To Best The Boys Review

  • Author: Mary Weber
  • Series: Standalone
  • Genre: Magic Realism/Action Adventure
  • No. of pages: 314
  • Dates read: 21.05.19 – 29.05.19
  • Star Rating: 4 stars


This is the kind of book I need more of in my life! This book is incredibly empowering and is something that all young girls should read.

Plot: Every year for the past fifty-four years, the residents of Pinsbury Port have received a mysterious letter inviting all eligible-aged boys to compete for an esteemed scholarship to the all-male Stemwick University. In the province of Caldon, where women train in wifely duties and men pursue collegiate education, sixteen-year-old Rhen Tellur wants nothing more than to become a scientist. As the poor of her seaside town fall prey to a deadly disease, she and her father work desperately to find a cure. But when her mum succumbs to it as well, Rhen decides to take the future into her own hands—through the annual all-male scholarship competition. With her cousin, Seleni, by her side, the girls don disguises and enter Mr. Holm’s labyrinth, to best the boys and claim the scholarship prize. Except not everyone is ready for a girl who doesn’t know her place. And not everyone survives the deadly maze.
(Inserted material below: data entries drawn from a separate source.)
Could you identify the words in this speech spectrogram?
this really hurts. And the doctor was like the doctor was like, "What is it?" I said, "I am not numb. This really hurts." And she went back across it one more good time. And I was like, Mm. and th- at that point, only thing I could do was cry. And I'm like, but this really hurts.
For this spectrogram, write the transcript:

First of all, you have a female protagonist who aspires to be the first female scientist while also dealing with dyslexia, I love it. While dyslexia only plays a small part in her character it really shows her determination to want to learn and succeed. I thought she was an amazing protagonist and I found myself relating to her a lot!

One of the main themes of this book is about a women’s place. Who she should be in accordance to the male characters, you see Rhen try to break free from the societal constraints placed on her and she says numerous times that she is not owned by any man and that she is her own person to make her own decisions. Then you have Seleni who enjoys the more stereotypical roles of a housewife and mother and I loved that both women were empowered to lead their very different lives and the Seleni wasn’t ridiculed for her choices by Rhen and vice versa.
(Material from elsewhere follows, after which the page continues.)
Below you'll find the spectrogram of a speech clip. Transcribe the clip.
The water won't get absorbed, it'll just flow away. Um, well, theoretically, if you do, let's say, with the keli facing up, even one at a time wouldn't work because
Seleni and Rhen’s relationship was one of my favourite parts of this book. I love their support for each other, their love for each other and how Seleni didn’t bat an eyelid in taking part in the contest to support Rhen. They were never really pitted against each other and even if they were they had each other’s back which I loved to see.

Many men in this book were awful! Point blank awful. I have never wanted to launch a book across the room as much as I have with this book, as some of the boys (the privileged, rich kids) were so rude and horrible. We had attempted assault, gaslighting, classism etc. Weber did a great job of making you hate these characters. I also felt that Weber did a great job though in separating the bad men from the good men who were allies to Rhen and Seleni. Like Lute, Beryll, Sam etc. These boys were a ray of light, especially Lute, who didn’t feel emasculated next to the girls and didn’t feel the need to bring them down but actually lifted them up and gave them opportunities to succeed.
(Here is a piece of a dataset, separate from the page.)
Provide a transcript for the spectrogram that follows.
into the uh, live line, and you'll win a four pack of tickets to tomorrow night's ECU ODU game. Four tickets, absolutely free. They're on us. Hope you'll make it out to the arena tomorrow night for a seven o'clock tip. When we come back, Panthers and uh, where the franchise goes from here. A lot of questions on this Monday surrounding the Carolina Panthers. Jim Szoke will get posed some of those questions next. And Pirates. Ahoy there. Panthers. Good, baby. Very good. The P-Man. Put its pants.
What I liked about Beryll, especially, was he was raised exactly like the horrible boys were. Rich, privileged lives but he didn’t look down upon others and he took his experiences and the people he met and ultimately learned from it and tries to be the best ally he can me and I loved that about his character!

The setting for this book is really interesting. It’s sort of light fantasy/magic realism and I really enjoyed the setting. I loved that it was the norm to avoid going out at a specific time or specific areas because of ghouls and monsters and how some people didn’t bat an eyelid about it. The labyrinth was my favourite part of the plot, I do think we could have spent more time and I was disappointed that it was over so quickly. I felt it was incredibly imaginative and that not all was as it seemed, I love seeing the character dynamics play out with each obstacle. But I felt more time should have been spent in there.

The next book I will be reviewing is Mortal Engines by Phillip Reeve. I have heard some amazing things about this novel so I’m excited to give this a go. I will also be re-reading Harry Potter and the Goblet of Fire at the same time. I will go into a bit more detail about my re-read and why I am re-reading the series in a future post.